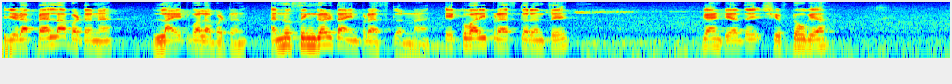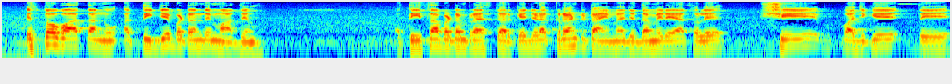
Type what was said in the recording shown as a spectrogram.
ਜਿਹੜਾ ਪਹਿਲਾ ਬਟਨ ਹੈ ਲਾਈਟ ਵਾਲਾ ਬਟਨ ਇਹਨੂੰ ਸਿੰਗਲ ਟਾਈਮ ਪ੍ਰੈਸ ਕਰਨਾ ਹੈ। ਇੱਕ ਵਾਰੀ ਪ੍ਰੈਸ ਕਰਨ ਤੇ ਘੰਟਿਆਂ ਤੇ ਸ਼ਿਫਟ ਹੋ ਗਿਆ। ਇਸ ਤੋਂ ਬਾਅਦ ਤੁਹਾਨੂੰ ਤੀਜੇ ਬਟਨ ਦੇ ਮਾਧਿਅਮ ਤੀਸਰਾ ਬਟਨ ਪ੍ਰੈਸ ਕਰਕੇ ਜਿਹੜਾ ਕਰੰਟ ਟਾਈਮ ਹੈ, ਜਿੱਦਾਂ ਮੇਰੇ ਇਸ ਵੇਲੇ 6 ਵੱਜ ਕੇ ਤੇ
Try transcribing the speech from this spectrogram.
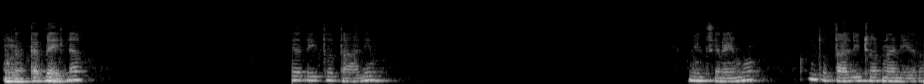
una tabella dei totali Inizieremo con totali giornaliero.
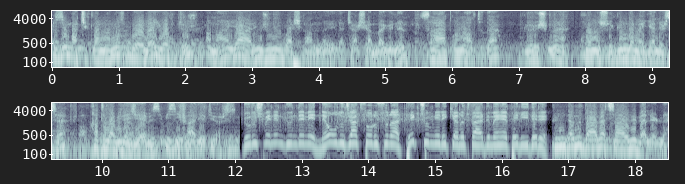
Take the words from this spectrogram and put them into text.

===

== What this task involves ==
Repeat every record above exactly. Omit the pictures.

== Result of the task ==
Type what was said in the recording shown as a spectrogram.
ਜਿਹੜਾ ਪਹਿਲਾ ਬਟਨ ਹੈ ਲਾਈਟ ਵਾਲਾ ਬਟਨ ਇਹਨੂੰ ਸਿੰਗਲ ਟਾਈਮ ਪ੍ਰੈਸ ਕਰਨਾ ਹੈ। ਇੱਕ ਵਾਰੀ ਪ੍ਰੈਸ ਕਰਨ ਤੇ ਘੰਟਿਆਂ ਤੇ ਸ਼ਿਫਟ ਹੋ ਗਿਆ। ਇਸ ਤੋਂ ਬਾਅਦ ਤੁਹਾਨੂੰ ਤੀਜੇ ਬਟਨ ਦੇ ਮਾਧਿਅਮ ਤੀਸਰਾ ਬਟਨ ਪ੍ਰੈਸ ਕਰਕੇ ਜਿਹੜਾ ਕਰੰਟ ਟਾਈਮ ਹੈ, ਜਿੱਦਾਂ ਮੇਰੇ ਇਸ ਵੇਲੇ 6 ਵੱਜ ਕੇ ਤੇ
Try transcribing the speech from this spectrogram.
una tabella dei totali Inizieremo con totali giornaliero.
Take the words from this spectrogram and put them into text.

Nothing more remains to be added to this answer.